Peter H. Hauschildt

Peter H. HauschildtLamar Dodd Award 2002

Peter H. Hauschildt, Associate Professor of Physics and Astronomy, is recognized by top astronomers as “the world leader, genuinely peerless,” in the development of the computational modeling of stellar atmospheres. With the development of his PHOENIX computer code, Dr. Hauschildt is able to solve problems that have an immense impact on the field of astrophysics.

Outside of our solar system, all our knowledge concerning astronomical objects and processes is based on observed electromagnetic energy emitted as light. However, the interior atmospheres and stellar cores of these bodies are hidden from view and cannot be observed directly. To understand the inner workings of a star and its evolution over time from such limited information is an enormous challenge. It requires building detailed and complex theoretical models, a feat that has eluded even the field’s most prominent scientists.

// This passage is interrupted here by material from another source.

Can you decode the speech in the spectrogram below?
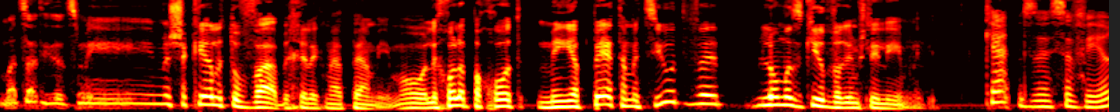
מצאתי את עצמי משקר לטובה בחלק מהפעמים, או לכל הפחות מייפה את המציאות ולא מזכיר דברים שליליים נגיד. כן, זה סביר.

“This work presents such daunting computational and conceptual challenges that I had personally considered it to be impossible, at least within my lifetime,” said Dr. Dimitri Mihalas of the Los Alamos National Laboratory.

Using complex computer simulations, Dr. Hauschildt’s research group has met the challenge by constructing numerical models of stellar atmospheres. Their PHOENIX computer code is noted for its degree of realism and unparalleled value in interpreting spectroscopic observations. PHOENIX is applied to a broad range of astrophysical problems, thereby advancing the field as a whole.

Since joining UGA in 1996, Dr. Hauschildt has quickly gained recognition for the depth and breadth of his work. A prolific writer, he has 104 articles to his credit, 71 within the past five years. “Everything that Peter has published is so important that it is very hard to single out one contribution,” Dr. Mihalas adds. Dr. Hauschildt’s funding record is as remarkable as the magnitude of his research. In the past five years, he has generated almost $1.5 million from sources such as National Science Foundation and NASA, an excellent, highly unusual record in the realm of theory and computation.